There are many very old buildings in Yangzhou, and remnants of old buildings. The difficulty as with much of China is distinguishing the old from the made to look old upgrades. There are to be sure some impressive, extant examples of Yangzhou's past. Ge Yuan is one notable site. This streetscene typifies much of what charm Yangzhou offers.
The paved streets and walls of grey brick give some indication as to the amount of wealth that flowed into Yangzhou at one times. The salt trade, rather the collection of taxes, on the salt trade accounts for most of the wealth that flowed into this once worldly city. From what I saw there is no reminder of this commodity's importance.
And because even the oldest parts of Yangzhou are still a very much inhabited, it is possible to walk down its many narrow alleyways and find sights such as this, modern construction pressed up against the old with a mixture of modern amenities and destructive alterations. In all cases of historical relics, it is happenstance in what determines what is preserved and what is lost.
One is just as likely a beautiful gem of detail as a modern metal door as its replacement. This motif does not appear to be Chinese, but I have no experience is such matters and it is doubtful that the present residents can offer much accurate interpretation either.
I cannot say for certain whether these two doorways are contemporary, but they exemplify how appearances and methods can vary across time and between craftsmen.
Here is an exposed example of the timberwork of an older building near where much new construction is underway. The roof structure is simple yet elegant. The bottom chord rests on the posts in open mortises, tying the opposing walls together. Two queen posts support a straining beam with a mortice that accepts a king post, which is in turn morticed in a ridge beam. Purlins carry closely spaced splitsawn timbers as rafters. The whole assembly carries interlocking fired tiles set in mortar.
Here is a closeup of the modern interpretation of Chinese timberframing. It features the use of rounded timbers and some of the same joinery. There are, however, some changes. While the purlins are carried on the king and queen posts, they do not appear to involve any joinery. As can be seen, the purlins are simply cut flush at the ends and butted together atop the posts. I can only guess that they are toenailed or will be connected with some sort of other metal fasteners.
In another concession to modernity these men use an electric chainsaw to cut a raw log flush at one end. Behind them is a stack of partially worked and unfinished timbers.
In the next step, a workman lays out the dimensions of the timber, using a template and ink. Afterwards he uses a single beveled hatchet and planes to smooth the timbers to their final rounded dimensions.
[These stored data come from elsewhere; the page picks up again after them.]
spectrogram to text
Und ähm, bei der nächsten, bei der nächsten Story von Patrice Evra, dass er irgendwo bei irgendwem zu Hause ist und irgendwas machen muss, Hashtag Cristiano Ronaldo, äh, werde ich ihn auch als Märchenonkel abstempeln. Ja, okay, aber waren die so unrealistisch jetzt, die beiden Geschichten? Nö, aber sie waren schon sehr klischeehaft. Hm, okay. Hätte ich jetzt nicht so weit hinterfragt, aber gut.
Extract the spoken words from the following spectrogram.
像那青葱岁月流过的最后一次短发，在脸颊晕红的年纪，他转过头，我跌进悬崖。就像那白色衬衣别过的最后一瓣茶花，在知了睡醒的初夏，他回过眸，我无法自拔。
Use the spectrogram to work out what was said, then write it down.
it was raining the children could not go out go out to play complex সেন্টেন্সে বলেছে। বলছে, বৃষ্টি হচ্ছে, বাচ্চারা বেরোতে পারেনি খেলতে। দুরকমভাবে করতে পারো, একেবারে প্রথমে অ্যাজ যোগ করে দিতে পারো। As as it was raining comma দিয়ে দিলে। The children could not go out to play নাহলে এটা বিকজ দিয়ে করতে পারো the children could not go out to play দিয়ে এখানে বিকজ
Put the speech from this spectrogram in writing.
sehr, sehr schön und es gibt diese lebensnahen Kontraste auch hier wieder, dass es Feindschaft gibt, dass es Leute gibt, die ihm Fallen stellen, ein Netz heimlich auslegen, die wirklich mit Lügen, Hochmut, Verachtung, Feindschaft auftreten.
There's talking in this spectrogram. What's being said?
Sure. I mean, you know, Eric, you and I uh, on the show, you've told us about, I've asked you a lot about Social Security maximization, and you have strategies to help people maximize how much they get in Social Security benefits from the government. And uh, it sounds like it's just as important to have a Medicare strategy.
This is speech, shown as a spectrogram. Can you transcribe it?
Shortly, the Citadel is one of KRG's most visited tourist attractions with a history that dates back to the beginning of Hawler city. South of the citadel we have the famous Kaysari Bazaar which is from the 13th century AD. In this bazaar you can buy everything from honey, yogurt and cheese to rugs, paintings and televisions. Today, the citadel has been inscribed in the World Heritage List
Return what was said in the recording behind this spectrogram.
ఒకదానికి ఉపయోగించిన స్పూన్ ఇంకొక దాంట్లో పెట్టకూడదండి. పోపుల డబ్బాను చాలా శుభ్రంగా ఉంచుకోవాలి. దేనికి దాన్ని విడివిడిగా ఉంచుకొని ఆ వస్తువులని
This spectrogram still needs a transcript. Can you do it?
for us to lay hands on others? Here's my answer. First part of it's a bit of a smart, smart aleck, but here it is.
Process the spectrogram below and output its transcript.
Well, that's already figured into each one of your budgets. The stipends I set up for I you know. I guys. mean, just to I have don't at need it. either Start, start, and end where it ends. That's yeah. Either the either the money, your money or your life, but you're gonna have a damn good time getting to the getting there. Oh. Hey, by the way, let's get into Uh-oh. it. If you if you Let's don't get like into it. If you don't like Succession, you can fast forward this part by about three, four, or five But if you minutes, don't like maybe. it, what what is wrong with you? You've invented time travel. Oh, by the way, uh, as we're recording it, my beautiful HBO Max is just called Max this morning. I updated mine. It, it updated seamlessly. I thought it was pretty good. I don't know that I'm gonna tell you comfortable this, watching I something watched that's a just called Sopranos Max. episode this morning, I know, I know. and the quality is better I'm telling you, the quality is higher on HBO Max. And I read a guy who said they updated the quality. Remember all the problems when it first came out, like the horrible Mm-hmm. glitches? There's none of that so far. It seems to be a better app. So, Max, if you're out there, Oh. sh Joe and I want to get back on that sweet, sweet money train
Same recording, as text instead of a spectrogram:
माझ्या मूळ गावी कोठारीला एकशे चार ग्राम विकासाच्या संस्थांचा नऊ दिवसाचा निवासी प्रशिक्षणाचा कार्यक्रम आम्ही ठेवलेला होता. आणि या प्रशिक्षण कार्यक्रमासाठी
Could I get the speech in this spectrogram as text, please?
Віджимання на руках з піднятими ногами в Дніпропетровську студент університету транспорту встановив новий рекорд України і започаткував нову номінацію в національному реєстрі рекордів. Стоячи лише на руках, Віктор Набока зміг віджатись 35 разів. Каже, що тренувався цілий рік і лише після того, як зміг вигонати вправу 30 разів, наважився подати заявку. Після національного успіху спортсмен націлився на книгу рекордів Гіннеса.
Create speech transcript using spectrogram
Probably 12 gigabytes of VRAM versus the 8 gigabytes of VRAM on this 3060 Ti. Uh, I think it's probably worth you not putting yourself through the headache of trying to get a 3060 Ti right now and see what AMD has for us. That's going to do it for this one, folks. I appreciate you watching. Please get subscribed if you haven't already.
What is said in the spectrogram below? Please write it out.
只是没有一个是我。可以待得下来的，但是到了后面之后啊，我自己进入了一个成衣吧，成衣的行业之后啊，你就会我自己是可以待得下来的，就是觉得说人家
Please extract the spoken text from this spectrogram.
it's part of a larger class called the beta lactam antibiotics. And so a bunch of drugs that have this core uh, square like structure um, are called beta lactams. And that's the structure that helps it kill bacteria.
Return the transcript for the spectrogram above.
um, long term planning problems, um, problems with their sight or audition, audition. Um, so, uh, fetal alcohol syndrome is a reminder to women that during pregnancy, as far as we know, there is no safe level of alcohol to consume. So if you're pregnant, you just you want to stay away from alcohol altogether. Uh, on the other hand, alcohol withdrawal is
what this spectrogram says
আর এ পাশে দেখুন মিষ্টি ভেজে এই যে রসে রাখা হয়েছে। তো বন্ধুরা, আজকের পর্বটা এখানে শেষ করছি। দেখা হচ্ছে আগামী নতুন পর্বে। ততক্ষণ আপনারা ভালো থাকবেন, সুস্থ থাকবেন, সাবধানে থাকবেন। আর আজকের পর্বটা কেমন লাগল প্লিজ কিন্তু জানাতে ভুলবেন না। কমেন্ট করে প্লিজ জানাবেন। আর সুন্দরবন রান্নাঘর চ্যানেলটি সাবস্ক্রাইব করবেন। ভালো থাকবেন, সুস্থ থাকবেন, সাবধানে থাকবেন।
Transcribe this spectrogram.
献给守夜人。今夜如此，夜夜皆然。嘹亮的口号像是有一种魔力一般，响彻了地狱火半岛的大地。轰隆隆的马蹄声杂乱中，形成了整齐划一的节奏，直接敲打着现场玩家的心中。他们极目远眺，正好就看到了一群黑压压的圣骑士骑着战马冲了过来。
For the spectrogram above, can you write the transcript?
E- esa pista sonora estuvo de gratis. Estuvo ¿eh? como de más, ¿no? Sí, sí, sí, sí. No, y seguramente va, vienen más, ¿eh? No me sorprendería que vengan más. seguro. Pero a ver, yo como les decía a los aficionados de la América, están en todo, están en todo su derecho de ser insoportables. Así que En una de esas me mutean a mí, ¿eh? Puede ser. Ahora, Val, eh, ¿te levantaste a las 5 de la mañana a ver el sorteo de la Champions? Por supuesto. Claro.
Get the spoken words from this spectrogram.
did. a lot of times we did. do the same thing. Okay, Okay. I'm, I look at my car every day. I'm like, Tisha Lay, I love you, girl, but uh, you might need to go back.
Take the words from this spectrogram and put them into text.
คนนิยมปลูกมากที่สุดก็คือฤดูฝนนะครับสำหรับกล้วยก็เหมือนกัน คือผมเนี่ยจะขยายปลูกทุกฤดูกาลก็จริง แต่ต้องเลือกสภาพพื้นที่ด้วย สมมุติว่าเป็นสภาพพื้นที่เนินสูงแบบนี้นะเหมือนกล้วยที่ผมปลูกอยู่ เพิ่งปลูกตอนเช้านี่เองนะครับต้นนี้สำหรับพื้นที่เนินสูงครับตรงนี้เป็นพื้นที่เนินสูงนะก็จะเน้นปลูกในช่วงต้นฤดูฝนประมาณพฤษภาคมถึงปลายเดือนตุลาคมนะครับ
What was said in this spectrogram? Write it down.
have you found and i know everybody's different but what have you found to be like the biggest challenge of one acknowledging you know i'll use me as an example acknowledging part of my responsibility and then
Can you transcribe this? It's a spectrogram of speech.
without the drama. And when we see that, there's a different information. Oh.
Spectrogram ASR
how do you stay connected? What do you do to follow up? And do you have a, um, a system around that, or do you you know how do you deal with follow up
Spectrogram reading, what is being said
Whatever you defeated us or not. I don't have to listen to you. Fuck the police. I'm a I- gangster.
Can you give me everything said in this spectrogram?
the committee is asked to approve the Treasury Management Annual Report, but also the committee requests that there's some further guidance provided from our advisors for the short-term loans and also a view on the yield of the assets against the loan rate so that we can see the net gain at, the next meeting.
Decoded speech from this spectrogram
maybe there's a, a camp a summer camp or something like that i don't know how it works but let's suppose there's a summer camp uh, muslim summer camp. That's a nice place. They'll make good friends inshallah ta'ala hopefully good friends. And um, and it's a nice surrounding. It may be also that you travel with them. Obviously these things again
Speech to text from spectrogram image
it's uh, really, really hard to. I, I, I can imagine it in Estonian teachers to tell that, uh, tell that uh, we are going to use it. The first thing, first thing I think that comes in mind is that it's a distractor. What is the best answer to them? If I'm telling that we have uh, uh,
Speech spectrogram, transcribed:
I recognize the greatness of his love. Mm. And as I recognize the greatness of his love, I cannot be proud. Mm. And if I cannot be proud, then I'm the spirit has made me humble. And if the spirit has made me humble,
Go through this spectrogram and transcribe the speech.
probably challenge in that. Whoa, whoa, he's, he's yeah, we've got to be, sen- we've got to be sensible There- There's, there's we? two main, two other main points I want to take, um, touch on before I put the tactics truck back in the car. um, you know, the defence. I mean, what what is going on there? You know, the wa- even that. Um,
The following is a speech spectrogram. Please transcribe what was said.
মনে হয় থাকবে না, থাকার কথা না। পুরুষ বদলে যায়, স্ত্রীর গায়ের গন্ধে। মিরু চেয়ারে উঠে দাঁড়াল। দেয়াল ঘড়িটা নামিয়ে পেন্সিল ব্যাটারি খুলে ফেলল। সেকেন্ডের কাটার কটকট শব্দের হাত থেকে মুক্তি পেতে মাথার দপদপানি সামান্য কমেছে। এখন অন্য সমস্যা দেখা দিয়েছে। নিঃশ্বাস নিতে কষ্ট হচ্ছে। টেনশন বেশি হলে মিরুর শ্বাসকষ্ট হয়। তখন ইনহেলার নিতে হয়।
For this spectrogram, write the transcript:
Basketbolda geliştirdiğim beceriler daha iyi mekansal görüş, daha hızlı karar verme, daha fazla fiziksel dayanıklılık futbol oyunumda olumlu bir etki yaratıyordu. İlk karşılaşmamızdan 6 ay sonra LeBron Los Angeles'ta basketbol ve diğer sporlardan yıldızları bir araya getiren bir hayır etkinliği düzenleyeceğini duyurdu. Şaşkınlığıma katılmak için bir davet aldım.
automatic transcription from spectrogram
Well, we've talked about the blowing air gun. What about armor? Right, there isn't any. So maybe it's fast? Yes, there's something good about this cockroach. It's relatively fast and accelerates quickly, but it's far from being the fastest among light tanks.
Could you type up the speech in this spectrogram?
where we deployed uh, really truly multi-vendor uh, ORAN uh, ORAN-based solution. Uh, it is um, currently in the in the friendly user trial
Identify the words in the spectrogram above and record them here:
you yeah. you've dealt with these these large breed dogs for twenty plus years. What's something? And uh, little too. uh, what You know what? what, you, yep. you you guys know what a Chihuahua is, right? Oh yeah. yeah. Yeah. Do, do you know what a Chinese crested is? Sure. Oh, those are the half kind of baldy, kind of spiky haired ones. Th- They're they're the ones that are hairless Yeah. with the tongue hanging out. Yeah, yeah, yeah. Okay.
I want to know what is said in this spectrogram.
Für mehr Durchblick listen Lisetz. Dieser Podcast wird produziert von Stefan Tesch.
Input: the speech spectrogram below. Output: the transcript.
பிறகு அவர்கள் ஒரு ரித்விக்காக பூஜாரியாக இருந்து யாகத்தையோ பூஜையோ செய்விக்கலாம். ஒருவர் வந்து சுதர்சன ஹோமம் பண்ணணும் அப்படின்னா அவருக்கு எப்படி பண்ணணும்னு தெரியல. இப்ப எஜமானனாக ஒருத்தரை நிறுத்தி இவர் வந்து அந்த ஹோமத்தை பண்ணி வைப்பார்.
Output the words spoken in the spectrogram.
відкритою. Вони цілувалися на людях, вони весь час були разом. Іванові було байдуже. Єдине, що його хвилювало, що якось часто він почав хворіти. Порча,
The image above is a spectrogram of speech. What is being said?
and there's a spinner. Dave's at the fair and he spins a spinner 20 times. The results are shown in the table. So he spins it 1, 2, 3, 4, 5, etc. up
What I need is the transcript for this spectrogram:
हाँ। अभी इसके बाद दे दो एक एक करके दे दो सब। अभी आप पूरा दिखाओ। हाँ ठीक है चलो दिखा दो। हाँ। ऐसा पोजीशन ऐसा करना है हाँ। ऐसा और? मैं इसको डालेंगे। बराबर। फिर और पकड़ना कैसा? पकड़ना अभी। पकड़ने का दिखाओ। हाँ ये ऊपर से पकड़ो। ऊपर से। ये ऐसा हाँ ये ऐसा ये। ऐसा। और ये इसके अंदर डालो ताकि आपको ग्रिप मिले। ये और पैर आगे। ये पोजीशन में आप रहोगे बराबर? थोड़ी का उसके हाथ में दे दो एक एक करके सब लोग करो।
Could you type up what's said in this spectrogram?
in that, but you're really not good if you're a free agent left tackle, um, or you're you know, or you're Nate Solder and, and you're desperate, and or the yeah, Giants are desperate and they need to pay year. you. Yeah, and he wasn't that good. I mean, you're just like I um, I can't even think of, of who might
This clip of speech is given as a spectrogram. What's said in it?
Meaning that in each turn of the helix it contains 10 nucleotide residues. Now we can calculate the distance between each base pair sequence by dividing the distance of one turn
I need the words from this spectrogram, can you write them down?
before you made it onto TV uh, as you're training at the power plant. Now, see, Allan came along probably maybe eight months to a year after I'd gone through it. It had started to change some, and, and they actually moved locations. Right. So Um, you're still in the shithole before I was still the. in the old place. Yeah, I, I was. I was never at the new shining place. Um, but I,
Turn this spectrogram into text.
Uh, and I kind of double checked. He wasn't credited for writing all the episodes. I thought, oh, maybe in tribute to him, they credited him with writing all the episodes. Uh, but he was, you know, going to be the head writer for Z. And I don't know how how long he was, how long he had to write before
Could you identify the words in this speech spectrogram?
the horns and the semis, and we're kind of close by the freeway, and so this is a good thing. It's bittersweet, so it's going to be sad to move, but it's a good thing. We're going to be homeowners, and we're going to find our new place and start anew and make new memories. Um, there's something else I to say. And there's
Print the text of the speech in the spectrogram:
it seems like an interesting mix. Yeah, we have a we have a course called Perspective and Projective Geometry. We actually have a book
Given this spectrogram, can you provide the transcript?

These are the handmade tools used by the man above doing the layout, lying on some raw logs. The horizontal handles seem to be a feature of Chinese planes. Cheaply made planes of bamboo and Vanadium alloy blades of similar design can be bought in retail stores. This plane body was built of a dense tropical wood and had the heft of bronze.